By Aditi Garg ’22
An integral part of the Scripps community, the members of the Malott staff work hard and make it possible for us to have meals, but many students never get the opportunity to interact with them beyond a “hello.” Recently, I had the pleasure of speaking with Beth Garvin, who serves as the Administrative Assistant for Dining Services at Scripps College. While this one conversation does not reflect the individuality of each staff member, I hope that learning more about Beth will open up a further dialogue between students and Malott staff.
The Scripps Voice: How long have you worked at Malott?
Beth Garvin: I was hired here in December of 2010, so I’m going on nine years.
TSV: What has it been like to interact with students in the dining hall?
BG: I honestly can say that I love everything about the students. I love that everybody is different. I love that I see them all as my children because mine are the same age. Mine were going away to college and I was sad about that, so I would leech happiness and connection with the students, other people’s children, and loved everything about it. I love that they would confide in me when they needed to. I could say, “Hey, how’s it going today?” because I’m pretty good at reading people and they were like, “I just wanted to tell somebody about finals” (or whatever else was on their minds). I really, really have enjoyed getting to know them. And when some [students] graduate and their siblings start [college], they come back and say “This is my sister!” or “This is my brother!” I love it so much.
TSV: How has your overall experience been as a member of the Scripps community?
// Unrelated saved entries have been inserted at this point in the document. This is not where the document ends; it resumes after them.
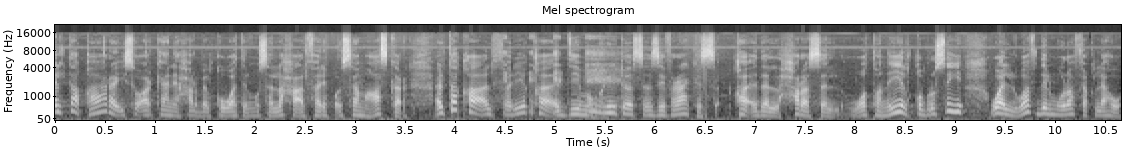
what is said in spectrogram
التقى رئيس أركان حرب القوات المسلحة الفريق أسامة عسكر. التقى الفريق ديموكريتوس زيفراكس قائد الحرس الوطني القبرصي والوفد المرافق له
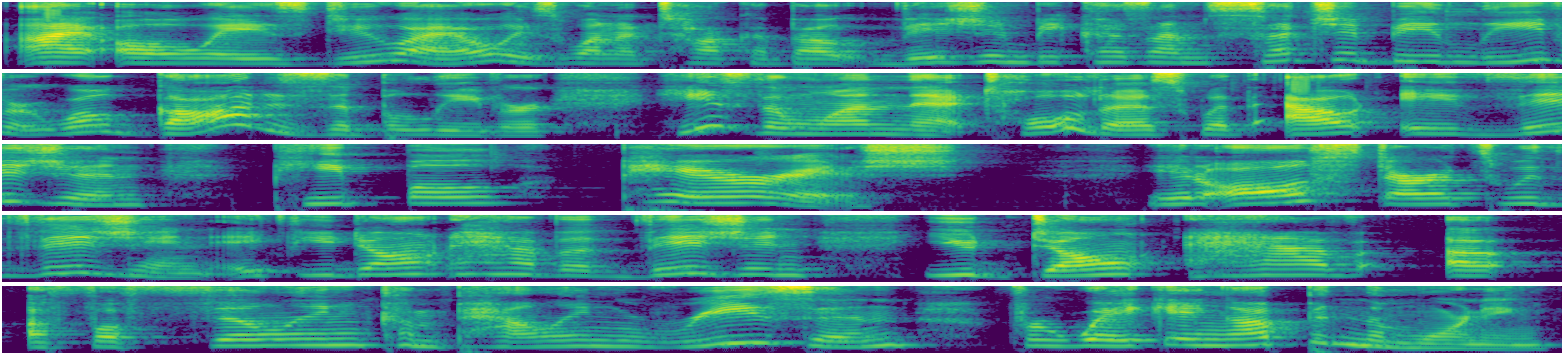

BG: Just…fulfilling in every way. And I say that I’m a really emotional person, so I needed that connection as my kids were leaving [for college]. It was fulfilling in that way, and it was fulfilling as a woman reentering the workforce as my kids were starting to leave and I decided to apply here. I had worked with my mom’s business for forever when my kids were little, so I was kind of protected and safe in the Claremont Village. I grew up here in Claremont, so I haven’t really gone far. When I decided to step outside my comfort zone and apply here, it was scary because I was pretty sure I didn’t know anything about anything. But I knew how to be kind to people and I knew how to honestly engage and make people feel like “I care about you, I’m concerned about you, I’m interested in what you have to talk about.” I thought, what better place to utilize that than at Scripps? [I’m] just really, really fulfilled everyday and now that I’m in this position, the Administrative Assistant, I’m getting to see the other side of the dining hall and getting to know my coworkers in a little bit of a different way, being able to help them with some of the processes.
TSV: Reflecting on your time at Scripps, have you had any memorable experiences?
BG: I would say, the first thing that comes to mind is when the Obama girls toured [Scripps]. That was a couple of years ago, and they came with their grandma, and we were only allowed to know [about their visit] the day of. We were cleaning everything, they came in, and what I loved so much is that they could have blended in right then and there. They [were] regular girls. It was just another college tour. Their grandma asked questions, the Secret Service was very kind, and everything was cleared out for them. One of our sweet students that I had gotten to know really well was tasked with giving them the tour. They went out and got inside their little golf cart with all of their security, and went on the tour. But that was so fun for us. We have had a lot of — I like to say — “important” people’s children that have come to school here. But as a whole, we all feel so special when we’re tasked with taking care of other people’s kids. We feel like “Dang, we’re doing the right thing, we’re doing some good things that [make] their families trust us.”
TSV: Do you have any hobbies or other passions?
BG: It’s kind of sad that right now, I really kind of don’t. But really my hobby is my youngest son, who’s a senior at Claremont High School, and is really active in band and plays volleyball. So every other day we’re going to a volleyball game and that’s kind of been my role — it’s been “mother” this whole time. I was just talking to my husband recently, about how when [my son] leaves for college, what’s my role going to be? I mean, it’s just going to be a really strange time, so I think I’ll be able to answer that question better this time next year. My life has been my kids and my husband is a music teacher, so it’s just been a lot of band activities and family time. We do like our cats, though. We go for walks. We love living in Claremont. We do a lot of Claremont activities. We visit the farmer’s market and stuff like that.
TSV: What are the names of your cats?
BG: So we have Chicken, who I named Chicken before we knew that she an actual chicken. She’s afraid of everything, and she’s a tree climber so she lives on top of a bookshelf and we put another bookshelf so she can crawl across it, and that’s where her food dish is. And then we have Michael, who’s insane — he’s a bully but he’s a lover too. Chicken’s about 12 and Michael is 3.